Our gospel for today is also found in the three other gospel accounts. In Matthew and Mark, the woman who anoints Jesus’ feet is not named. In Luke, she is described as a sinner, and, in one of the greatest misinterpretations of Scripture that has ever occurred, an ancient writer said that this sinner was Mary Magdalene. Nowhere does the text say that.

In John’s gospel, the woman is one we know well—Mary, the sister of Martha. Mary is the one who sits at the feet of Jesus to learn from him. She thus becomes one of the disciples.

It is six days before the Passover. Jesus comes to the home of Mary, Martha, and Lazarus in Bethany, just a little way outside Jerusalem. Some time ago ago, he had raised Lazarus from the dead. This home in Bethany is one of the few places where Jesus can feel safe. Mary, Martha, and Lazarus are good friends and staunch supporters. He can talk with them and seek advice from them. He can relax with them.

After dinner, Mary brings a pound of pure nard, very expensive because it comes from the Himalayan Mountains. She anoints Jesus’ feet just as he will soon wash the feet of his disciples. She wipes his feet with her hair. Judas raises a point about the expense. Couldn’t that money have been used for the poor? This is the height of hypocrisy on his part. We know that he took money from their common purse. He was an embezzler in addition to being a traitor.

Jesus defends this faithful woman disciple. Mary is actually anointing Jesus for burial. She knows the price that he is going to pay, and she honors him with her love and loyalty. She will be there until the end.

In our passage from his Letter to the Philippians, St. Paul says so much. He has many reasons to be confident according to the world’s values. He holds a very high status. He is a Pharisee and a Roman citizen. But it is as nothing to him. He calls it “rubbish.” All his former prestige is worthless to him. It’s actually a loss on his books because of the “surpassing value of knowing Christ Jesus my Lord,” he writes.

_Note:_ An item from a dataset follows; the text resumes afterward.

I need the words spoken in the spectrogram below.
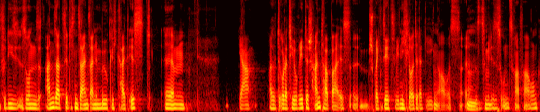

Because of Jesus, Paul is now in right relationship with God, and he says that he wants to get to know our Lord more and more and he wants to become like our Lord in his death so that he can know the power of his resurrection. In other words, we have to give up all the old worldly stuff as Jesus gave up everything. We have to give up the idea of our power and prestige and empty ourselves of all that so that we can live in Christ and he can live in us.

And then Paul says something that gives us great hope, He says that he has not fully arrived. He has not reached the goal, but “forgetting what lies behind and straining forward to what lies ahead, I press on toward the goal for the prize of the heavenly call of God in Christ Jesus.”

Here on the fifth Sunday in Lent, we are looking forward to one week from now, Palm Sunday, when we will be witnesses at the crucifixion of our Lord. We know that we are not 100 percent living in Christ and allowing him to live in us. We are on the road, but we are not fully there. What a comfort it is to hear that Paul is not fully there either. But then he gives us a powerful example. We are runners in a race. We are spiritual athletes.

There is a great deal of the past that we need to forget. Yes, learn from it and remember those learnings so that we do not make the same mistakes again, but then let it go. Let it go because our Lord has taken care of it. We are forgiven. And then put our energies into living in Christ and letting him live in us. No, we are not fully there, but let us let go of the pain and failure of the past, ask our Lord for help, and move firmly, one step at a time, into the future with him.

We are partners with Christ in this journey. We are called to do our part. He has made a great sacrifice. He did it out of love for us. But he can’t run the race for us. We have to do it in partnership with him. That is what Paul is talking about today.

When Mary anointed Jesus’ feet with that priceless nard, she was giving all she had to honor our Lord. We are being called to follow her example. Will we commit ourselves to walking with him? Will we press on toward the goal, counting on his grace but also giving it all we have?

May we follow him with all our heart and soul and mind and strength that we may live in him and he in us.   Amen.